Thirdly, building on the existing literature on cultural dimension and Hofstede’s groundbreaking IBM study (Hofstede, 1983), individualism versus collectivism might strengthen or weaken the relationship between the level of anthropomorphism and the customer adoption intention strategy when cognition challenges have taken place. Since AI-chatbots need to deal nowadays with customers from different cultural backgrounds and varying levels of anthropomorphism (Chebat & Morrin, 2007; Michon & Chebat, 2004). This effect was expected to strengthen in a collectivistic cultural background (vs. individualistic) and a high level of anthropomorphism (vs. low level). Conducting PROCESS Model 3 showed no interaction effect. Therefore, hypothesis 3, divided into sub-hypotheses, is all

rejected. Therefore, it does not matter from which cultural background you are and whether you are dealing with an AI-powered chatbot with a high or low level of anthropomorphism.

Given the fact that there is little prior research into the impact of cultural dimension and anthropomorphism, both aimed at AI-powered chatbots in a process of value

co-destruction could explain the rejected hypotheses of this study.

Moreover, an alternative explanation for rejecting is the fact that this study focuses on only one of Hofstede’s four cultural dimensions (individualism vs. collectivism) about cultural background. The international business literature proposes different frameworks for assessing cross-national differences that may impact the effects of anthropomorphism (Swoboda et al., 2016). Scholars should consider testing other additional country differences using alternative theories instead of Hofstede, as well as primary data. Future research is needed to determine the possible effects.

Moreover, interesting insights of this study are derived from the control variable trust in technology. Since changes in trust can affect the continuity of use (McKnight, 2005), higher trust in technology will be more beneficial during a process of value co-destruction.

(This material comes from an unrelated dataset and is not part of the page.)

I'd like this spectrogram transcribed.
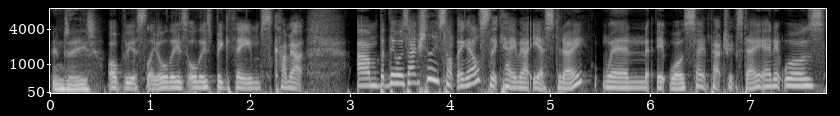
Indeed. obviously all these all these big themes come out um, but there was actually something else that came out yesterday when it was st patrick's day and it was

Although it was not the main focus of this research, sufficiently interesting trust in technology correlates with the level of anthropomorphism. This means that if customers experienced a high level of anthropomorphism, there is more trust in technology. Furthermore, trust in technology is also correlated with customer adoption intention strategy, more trust in technology experienced higher customer adoption intention strategy.

Finally, this current study contributes to the overall literature on AI-powered chatbots.

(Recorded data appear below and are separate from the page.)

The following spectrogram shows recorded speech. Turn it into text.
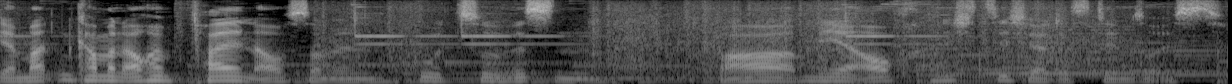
Diamanten kann man auch im Fallen aufsammeln. Gut zu wissen. War mir auch nicht sicher, dass dem so ist.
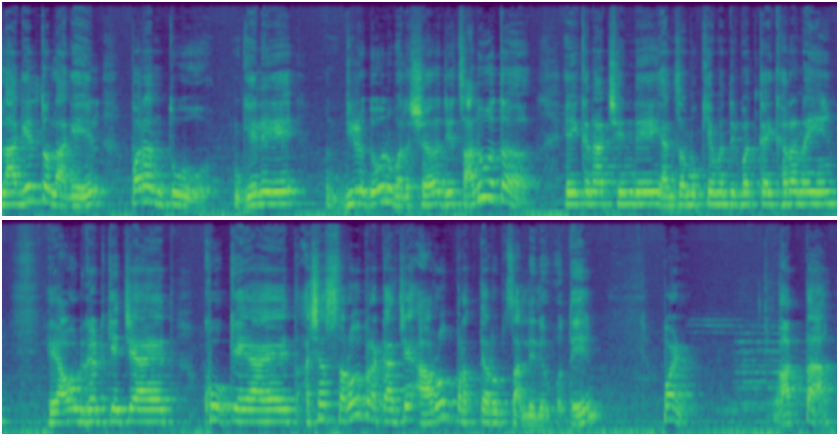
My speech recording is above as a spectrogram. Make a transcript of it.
लागेल तो लागेल. परंतु गेले दीड दोन वर्ष जे चालू होतं एकनाथ शिंदे यांचं मुख्यमंत्रीपद काही खरं नाही हे आऊटघटकेचे आहेत खोके आहेत अशा सर्व प्रकारचे आरोप प्रत्यारोप चाललेले होते. पण आत्ता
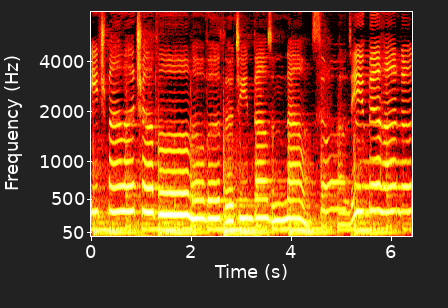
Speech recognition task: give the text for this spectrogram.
Each mile I travel over 13,000 now. I leave behind a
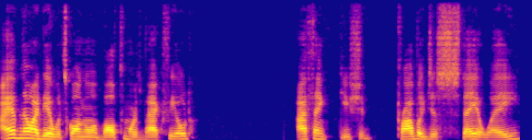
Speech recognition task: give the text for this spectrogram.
I have no idea what's going on with Baltimore's backfield. I think you should probably just stay away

In particular, this online experimental vignette methodology study has been formed in the context of an error-free AI-powered chatbot versus cognition challenges by the AI-powered chatbot. Therefore, this research is a widened perspective in the scarce literature on the effects of the process of value co-destruction in AI-powered chatbots on the customer adoption intention strategies. Additionality, this study expands the literature on the moderating roles of the level of anthropomorphism and cultural dimension.

Moreover, this study is further support and enhancement to the research on the customer adoption intention strategy towards AI-powered chatbots in an online customer service setting. By examining the customer adoption intention strategy for different chatbot behaviors, this study expands the scope of the existing literature on the process of value co-creation as well as value co-destruction in online service settings.